A Theologian’s Thoughts on the Public Hearing

These thoughts come from the strange brain of Matthew Gallion. They are not necessarily representative of the congregation or individual members of National Avenue Christian Church and do not represent anything more than the musings of one member of the congregation.

Last night, City Council held a public hearing in its ongoing debates about the recommendations made by the Mayor’s Council on Human Rights. Specifically, the issue on the table was whether or not the city should adopt a nondiscrimination policy that protects its citizens’ rights to employment, housing, and public accommodations with regards to sexual orientation and gender identity. A litany of speakers came forward, each offering their earnest thoughts on the matter. In the end, the speakers came from two camps: First, there were those in favor of the city’s proposed policy (though some resented the council’s addition of a religious exemption). Second, there were those who felt that it would lead to increased crime or—in one explicit case—direct punishment from on high.

Though I intentionally chose not to speak myself, I found the rhetoric of both sides ringing in my head throughout the night. When I woke up this morning, I couldn’t help but feel that the world felt the same tension I did, with a harvest moon lingering in the west and the rising sun splashing the east with a kaleidoscope of pinks and blues.

Last week, my good friend Phil Snider shared a joke posted on the Guardian’s website in 2005: 

Once I saw this guy on a bridge about to jump.

I said, “Don’t do it!”

He said, “Nobody loves me.”

I said, “God loves you. Do you believe in God?”

He said, “Yes.”

I said, “Are you a Christian or a Jew?”

He said, “A Christian.”

I said, “Me, too! Protestant or Catholic?”

He said, “Protestant.”

I said, “Me, too! What franchise?”

He said, “Baptist.”

I said, “Me, too! Northern Baptist or Southern Baptist?”

He said, “Northern Baptist.”

I said, “Me, too! Northern Conservative Baptist or Northern Liberal Baptist?”

He said, “Northern Conservative Baptist.”

I said, “Me, too! Northern Conservative Baptist Great Lakes Region, or Northern Conservative Baptist Eastern Region?”

He said, “Northern Conservative Baptist Great Lakes Region.”

I said, “Me, too! Northern Conservative Baptist Great Lakes Region Council of 1879, or Northern Conservative Baptist Great Lakes Region Council of 1912?”

He said, “Northern Conservative Baptist Great Lakes Region Council of 1912.”

I said, “Die, heretic!” And I pushed him over.

The fact of the matter is this: Faith is deeply personal. If we dug deep enough, we’d find some point of departure from just about everyone on something that we consider significant. Many last night seemed to insist that there is a strong dichotomy in the relationship between truth and sexuality. That one simply must choose sides.
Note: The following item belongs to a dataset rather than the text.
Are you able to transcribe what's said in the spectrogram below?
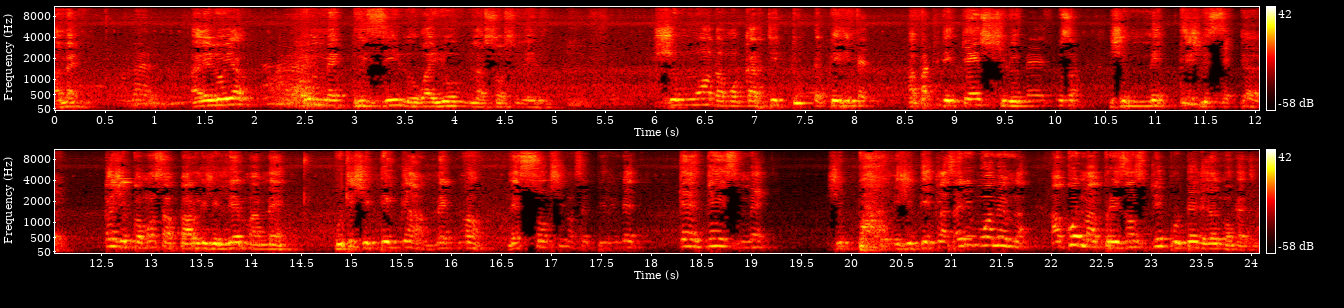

To my own great dismay, both sides suggested that their version of the truth was superior to the other and that their opponents misunderstood the ancient text, the Christian tradition, and so-called “basic morality.” But I’m not convinced that these kinds of answers are so easy to come by. Instead, I tend to think that the exploration itself is the part where life happens. It’s in the hammering out of our thoughts, our lives, and our philosophies that we are open to be interrupted by the lingering traces of inexpressible beauty—to be disrupted by Life itself. This process to me is deeply collaborative, and competitive claims towards the truth are just plain silly. It would be the equivalent of setting up camp right at the trailhead of a large and beautiful forest and considering yourself truly adventurous. But if we would only take the time to hike in a few miles, we might truly begin to experience the depths of life within the world and within ourselves on—or even off—the trail. I truly believe that our only obligation to one another is to journey together. For me and my community of faith, our commitment rests on the commandment of Christ to love one another. To celebrate one another. To walk with one another. This kind of life together means much more than any theology.

But it wasn’t only the theological underpinnings that left me so unsettled. The concerns that City Council is attempting to address with this policy are not doctrinal; they are civil. We live in a society that protects our religious freedoms by not allowing the government to dictate what citizens should believe or to enforce a morality based solely on the religious convictions of any one particular group. The rights to employment, to housing, and to public accommodation are fundamental rights protected by the Constitution for all citizens. So, regardless of one’s own position regarding Christian theology and biblical interpretation, the issue at hand is this: Is the city of Springfield going to allow any of its citizens to be discriminated against because of their identity? Will the city endorse the perpetual violation of its citizens’ rights when its primary purpose is to protect those rights? Matters of faith aside, the City Council must make its decision based on the laws of the land and not the nuances of faith. A deeply held Christian conviction, which has represented the majority a good number of times in American history, is not the only religious belief protected by the Constitution. Though it may seem like a violation of religious freedom to some, the truth is that passing this policy is the only means through which the city can protect religious freedom for the rest of us.